I recently wrote an article about the connection between language and visual memories in which the authors of the study concluded that the strong version of embodied cognition was not supported. Another recent article about embodiment came to a very different conclusion, which I thought I’d discuss further.
One of the fundamental questions in cognitive science is how information is stored in the brain and in the mind. There are innumerable different models, each with its own strengths and weaknesses, but the one that I will be addressing here is known as embodiment.
Not everybody loves math. In fact, some people report tension, apprehension, and fear when faced with the need to perform mathematical tasks as a part of everyday life. Not surprisingly, these highly math anxious individuals (HMAs) perform more poorly on math related tasks than individuals with low math anxiety, tending to avoid math classes and math-related career paths. But, understanding more about the neural underpinnings of high math anxiety may help educators develop better strategies for counteracting these tendencies, ultimately opening the door to more diverse career opportunities for HMAs.
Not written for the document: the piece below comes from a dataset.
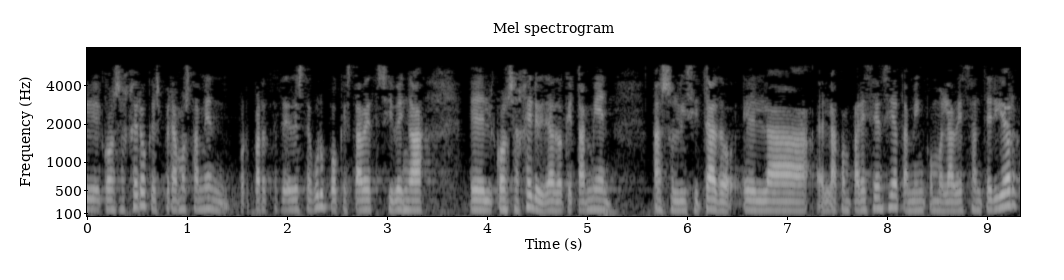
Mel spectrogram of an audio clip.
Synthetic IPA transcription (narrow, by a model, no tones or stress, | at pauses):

Previous research has shown that the act of chewing gum can significantly reduce reaction times during certain tests, including numerical working memory, sustained alertness, auditory oddball, and semantic memory tasks. There are various theories about why this is the case, ranging from the activation of specific areas of the brain to improved mood and decreased stress whilst chewing, and many have hypothesized that increased activation of blood flow to the pre-frontal cortex is the cause, as both alerting and executive functions are thought to be housed there.